Some of the jigs are hair or chenille with legs coming out or some of them are composed of rubber puff balls in a bundle. They all seem to catch bluegill and red ears at times.

Plastics on jigheads

I keep some made up jigs in my jig box also that are the tungsten jigheads with plastics on them. I have different styles and colors ready to go so I can tie one on and go if I hang one up and lose it.

I like to fish panfish with jigs at first as a search bait and if they will keep biting them. Bluegills and red ears do reach a point it seems where they get wise to the jigs and sometimes live bait can get you a few extra fish.

plastics pouch bluegill kit


In the reinforced pouch is the bulk of what I use to catch bluegills. I’m a big kicking tail guy but I also know how effective a spider body can be. Around Kentucky Lake we have a company Sheltons that makes grub bodies with rubber legs coming out of them in just about every color you can imagine. So I always have several packs of those.

Pro Tip: If you cut the head and tail off the grub so that the body is like a 1/4 inch with two legs coming out either side and thread it on to the small tungsten jig, it’s a dynamite combo that is the bulk of my bluegill and redear catches in the spring. I twitch it along the bottom. Hopping it over and around bluegills. You can straight reel it but that hopping and twitching works well on the retrieve. Bluegill seem to react to impulsive movements.

I also have the super small 1-inch Slider bodies. These are so perfect for bluegills and red ears on a tungsten jig. I stick with pretty natural colors although chartreuse and orange can be your friend on a kicking tail.

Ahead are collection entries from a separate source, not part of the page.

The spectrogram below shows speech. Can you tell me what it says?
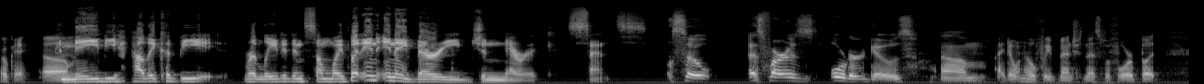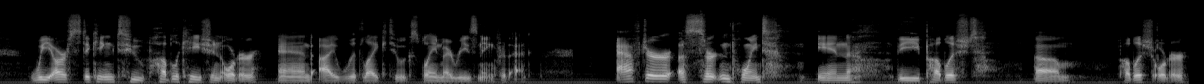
Okay. and Um, maybe how they could be related in some way, but in in a very generic sense. so, as far as order goes, um, I don't know if we've mentioned this before, but we are sticking to publication order, and I would like to explain my reasoning for that. After a certain point in the published um, published order,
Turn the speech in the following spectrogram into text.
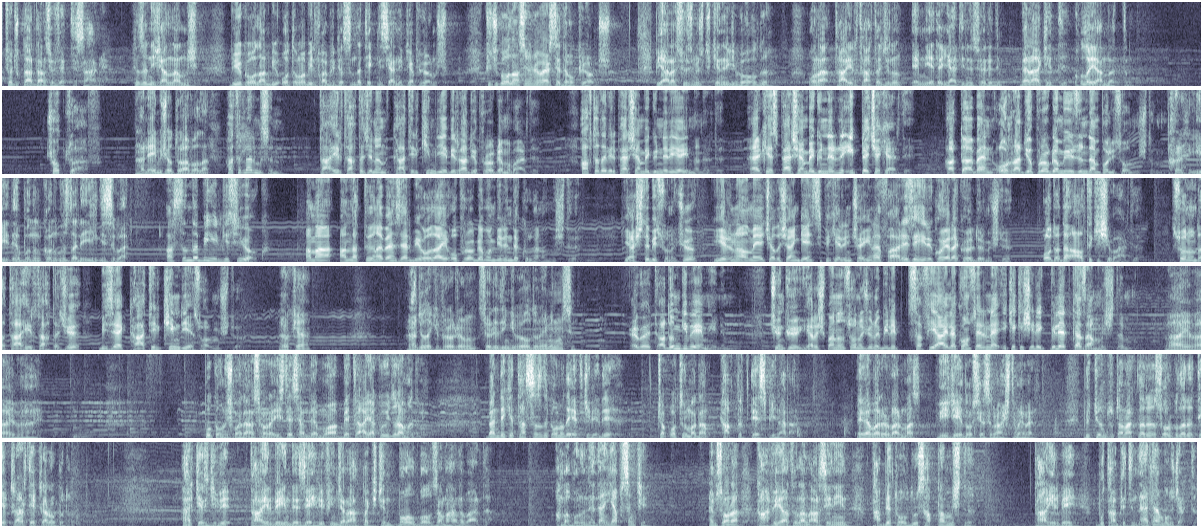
Çocuklardan söz etti Sami. Kızı nişanlanmış. Büyük oğlan bir otomobil fabrikasında teknisyenlik yapıyormuş. Küçük oğlansa üniversitede okuyormuş. Bir ara sözümüz tükenir gibi oldu. Ona Tahir Tahtacı'nın emniyete geldiğini söyledim. Merak etti. Olayı anlattım. Çok tuhaf. Ha, neymiş o tuhaf olan? Hatırlar mısın? Tahir Tahtacı'nın Katil Kim diye bir radyo programı vardı. Haftada bir perşembe günleri yayınlanırdı. Herkes perşembe günlerini iple çekerdi. Hatta ben o radyo programı yüzünden polis olmuştum. İyi de bunun konumuzla ne ilgisi var? Aslında bir ilgisi yok. Ama anlattığına benzer bir olay o programın birinde kullanılmıştı. Yaşlı bir sunucu yerini almaya çalışan genç spikerin çayına fare zehiri koyarak öldürmüştü. Odada altı kişi vardı. Sonunda Tahir Tahtacı bize katil kim diye sormuştu. Yok ya. Radyodaki programın söylediğin gibi olduğuna emin misin? Evet adım gibi eminim. Çünkü yarışmanın sonucunu bilip Safiye Aile konserine iki kişilik bilet kazanmıştım. Vay vay vay. Bu konuşmadan sonra istesem de muhabbete ayak uyduramadım. Bendeki tatsızlık onu da etkiledi. Çok oturmadan kalktık Despina'dan. Eve varır varmaz VJ dosyasını açtım hemen. Bütün tutanakları, sorguları tekrar tekrar okudum. Herkes gibi Tahir Bey'in de zehri fincana atmak için bol bol zamanı vardı. Ama bunu neden yapsın ki? Hem sonra kahveye atılan arseniğin tablet olduğu saptanmıştı. Tahir Bey bu tableti nereden bulacaktı?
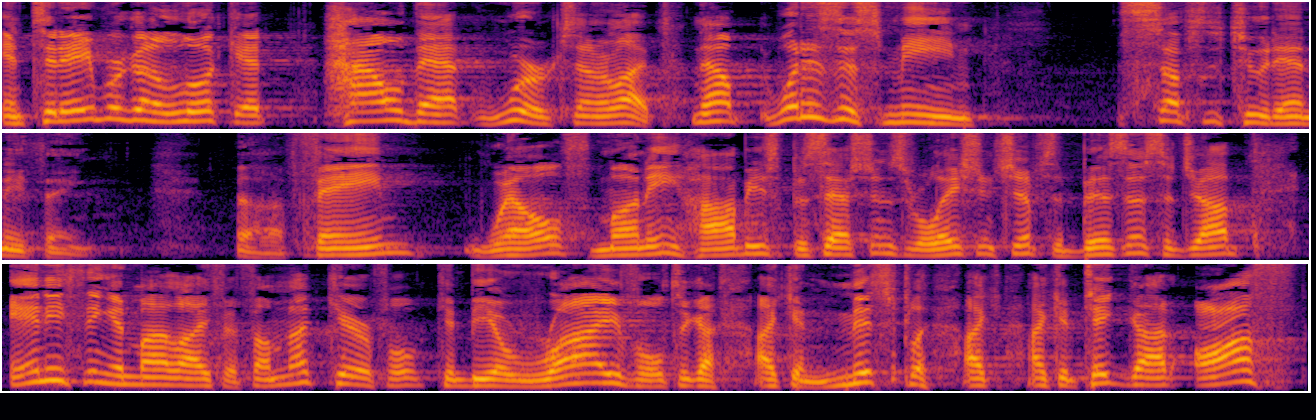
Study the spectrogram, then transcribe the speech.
And today we're going to look at how that works in our life. Now, what does this mean? Substitute anything uh, fame, wealth, money, hobbies, possessions, relationships, a business, a job. Anything in my life, if I'm not careful, can be a rival to God. I can misplace, I, I can take God off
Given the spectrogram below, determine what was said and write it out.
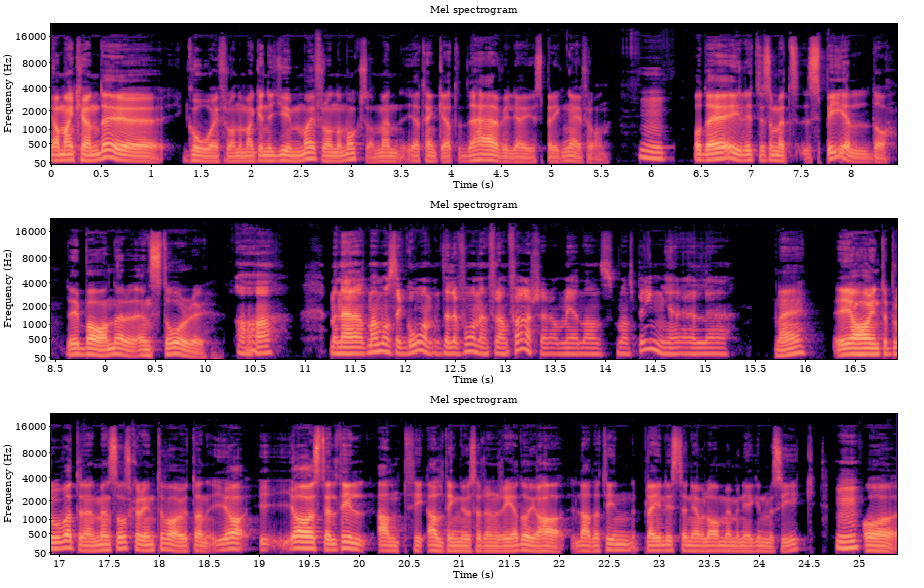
Ja, man kunde ju gå ifrån dem, man kunde gymma ifrån dem också. Men jag tänker att det här vill jag ju springa ifrån. Mm. Och det är ju lite som ett spel då. Det är banor, en story. Ja, men är det att man måste gå med telefonen framför sig då medan man springer eller? Nej, jag har inte provat den men så ska det inte vara. Utan jag, jag har ställt till allting, allting nu så den är redo. Jag har laddat in playlisten jag vill ha med min egen musik. Mm. Och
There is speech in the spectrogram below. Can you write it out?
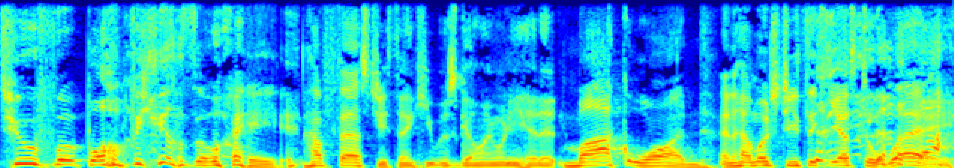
Two football fields away. How fast do you think he was going when he hit it? Mach 1. And how much do you think he has to weigh?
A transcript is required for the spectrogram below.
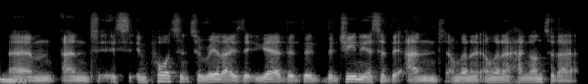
Mm. Um, and it's important to realize that, yeah, the, the, the genius of the and, I'm going to, I'm going to hang on to that.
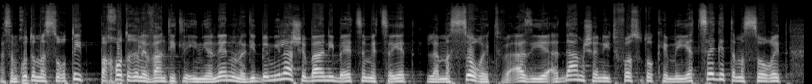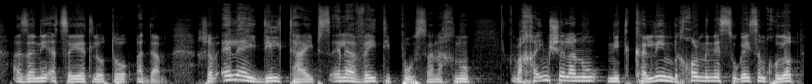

Slick mod: I will take a Decoy Rubber Threader and run my rubber legs through the body of the 1-inch Slider to give me a spider look and a kicking tail. This little bug catches so many bluegill and crappies. It’s the perfect size and just catches them. And I’ve caught a lot of nice crappie and bass on it as well.

I also have the new Z-Man Micro Plastics in my pouch. I really like the Z-Man LarvaZ for panfish.

I also have some Just Another Crappie Bait Company Wigglers in there. This is a new bait I picked up at the Grizzly Jig show, and I really like it for bluegills and red ear. You can find them there or on the Facebook page of the company.

I also have been experimenting with some little JDM trout worms with mixed results thus far. But we’re just getting into bluegill and red ear spring fishing so time will tell on those.

panfish go-to setup


My go-to panfish setup for ever has been a light 6-foot spinning rod and reel. But I’m using a an Ultralight 4 to 5-foot Bait Finesse System baitcasting combo these days and playing more with some other lures. I’ve had so much fun this spring BFS fishing panfish. I’ve had some good outings since February with small crankbaits and will be adding those to my arsenal this spring as well. I will get into my BFS Setups more in the Bait Finesse Guide coming soon.


My Panfish Kit is small, simple and extremely effective.

One thing I didn’t mention that I completely believe in is scent. While I don’t keep scent in my kit, red ear especially are driven by scent. For that reason, I usually have a jar of Berkley Crappie Nibbles, my Billy Rub Nightcrawler scent or live bait to tip a jig with when I fish for panfish. There are times where the bluegills and red ears up shallow and feeding and scent doesn’t matter as much. Both are sight feeders so seeing a jig dancing around will get them to bite. But scent I think gets me a lot more hookups.

You have to be quick on the draw with panfish and learn to set a short, but rapid hookset. A big over the head hookset will miss more panfish than it hooks. But a super fast short snap gets them almost every time. However, scent gives you that added split second to lock in on them. So it’s worth it to me.

Like I mentioned I use bobbers and keep those in their own pouch as I use them with other kits.

Outside of that, this is all I need to load the boat with panfish 12 months of the year. I obviously will change locations and depths throughout the year, but this panfish kit travels well and lets me chase big panfish all over. I’ve caught big panfish in Arkansas, Tennessee, Kentucky, Nebraska, Missouri, Alabama, Florida, California, New York, Virginia, Texas, Louisiana, Oklahoma, and more with this kit. So it’s been around the block and always produces for me.